## Exercise
Repeat the whole listing word for word, skipping pictures.

## Records supplied
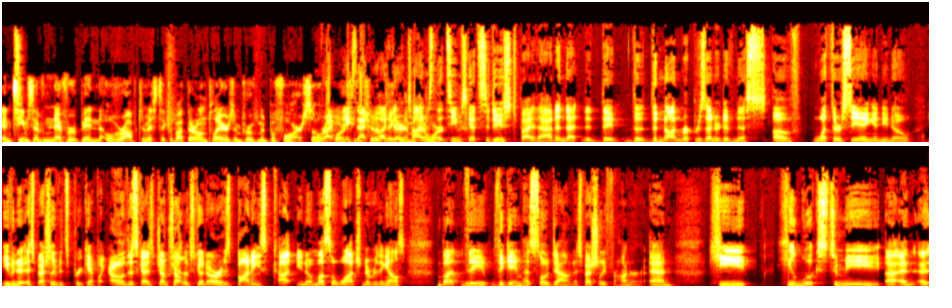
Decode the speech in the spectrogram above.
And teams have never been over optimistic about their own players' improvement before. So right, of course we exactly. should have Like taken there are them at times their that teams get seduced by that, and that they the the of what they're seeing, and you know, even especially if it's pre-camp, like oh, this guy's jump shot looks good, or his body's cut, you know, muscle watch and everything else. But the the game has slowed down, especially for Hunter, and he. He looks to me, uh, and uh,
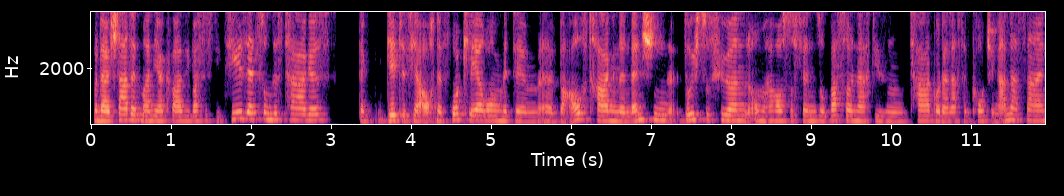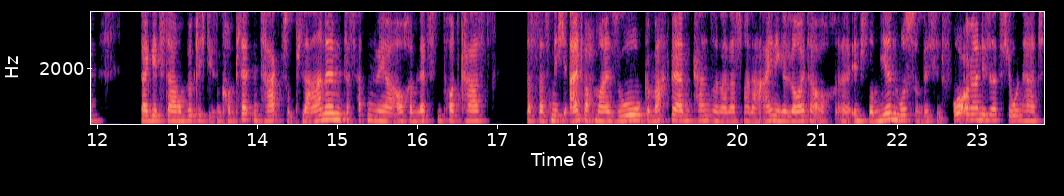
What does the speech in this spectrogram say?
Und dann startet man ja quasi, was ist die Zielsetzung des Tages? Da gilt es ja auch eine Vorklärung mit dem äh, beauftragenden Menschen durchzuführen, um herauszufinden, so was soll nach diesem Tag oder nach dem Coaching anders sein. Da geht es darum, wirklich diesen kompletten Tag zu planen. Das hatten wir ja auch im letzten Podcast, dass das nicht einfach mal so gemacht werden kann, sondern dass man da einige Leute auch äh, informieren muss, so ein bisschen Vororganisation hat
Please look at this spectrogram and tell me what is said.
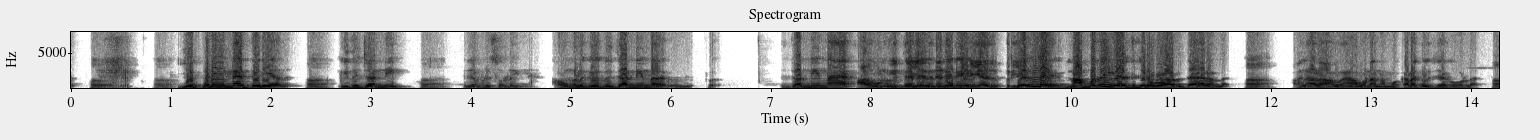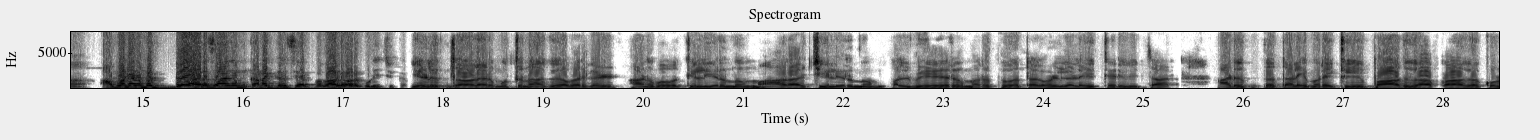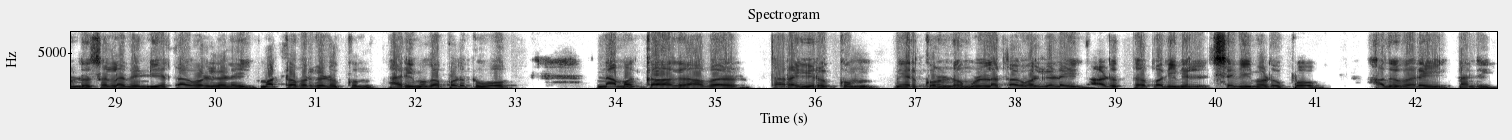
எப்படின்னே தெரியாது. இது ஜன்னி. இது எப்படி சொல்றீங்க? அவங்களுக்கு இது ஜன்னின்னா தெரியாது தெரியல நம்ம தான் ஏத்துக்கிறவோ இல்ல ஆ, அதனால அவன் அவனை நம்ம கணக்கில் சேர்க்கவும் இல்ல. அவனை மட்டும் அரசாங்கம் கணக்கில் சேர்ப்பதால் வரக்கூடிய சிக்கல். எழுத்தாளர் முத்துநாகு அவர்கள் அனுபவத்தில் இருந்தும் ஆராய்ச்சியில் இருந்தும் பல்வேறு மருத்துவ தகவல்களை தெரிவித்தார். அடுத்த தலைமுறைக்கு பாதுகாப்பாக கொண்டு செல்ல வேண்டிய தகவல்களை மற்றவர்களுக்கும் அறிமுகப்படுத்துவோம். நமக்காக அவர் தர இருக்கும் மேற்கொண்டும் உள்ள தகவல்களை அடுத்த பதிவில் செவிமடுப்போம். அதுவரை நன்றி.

## Exercise result
Decode the speech in the spectrogram above.
And teams have never been over optimistic about their own players' improvement before. So right, of course we exactly. should have Like taken there are them at times their that teams get seduced by that, and that they the the of what they're seeing, and you know, even especially if it's pre-camp, like oh, this guy's jump shot looks good, or his body's cut, you know, muscle watch and everything else. But the the game has slowed down, especially for Hunter, and he. He looks to me, uh, and uh,
What does the speech in this spectrogram say?
Und dann startet man ja quasi, was ist die Zielsetzung des Tages? Da gilt es ja auch eine Vorklärung mit dem äh, beauftragenden Menschen durchzuführen, um herauszufinden, so was soll nach diesem Tag oder nach dem Coaching anders sein. Da geht es darum, wirklich diesen kompletten Tag zu planen. Das hatten wir ja auch im letzten Podcast, dass das nicht einfach mal so gemacht werden kann, sondern dass man da einige Leute auch äh, informieren muss, so ein bisschen Vororganisation hat
Please look at this spectrogram and tell me what is said.
எப்படின்னே தெரியாது. இது ஜன்னி. இது எப்படி சொல்றீங்க? அவங்களுக்கு இது ஜன்னின்னா தெரியாது தெரியல நம்ம தான் ஏத்துக்கிறவோ இல்ல ஆ, அதனால அவன் அவனை நம்ம கணக்கில் சேர்க்கவும் இல்ல. அவனை மட்டும் அரசாங்கம் கணக்கில் சேர்ப்பதால் வரக்கூடிய சிக்கல். எழுத்தாளர் முத்துநாகு அவர்கள் அனுபவத்தில் இருந்தும் ஆராய்ச்சியில் இருந்தும் பல்வேறு மருத்துவ தகவல்களை தெரிவித்தார். அடுத்த தலைமுறைக்கு பாதுகாப்பாக கொண்டு செல்ல வேண்டிய தகவல்களை மற்றவர்களுக்கும் அறிமுகப்படுத்துவோம். நமக்காக அவர் தர இருக்கும் மேற்கொண்டும் உள்ள தகவல்களை அடுத்த பதிவில் செவிமடுப்போம். அதுவரை நன்றி.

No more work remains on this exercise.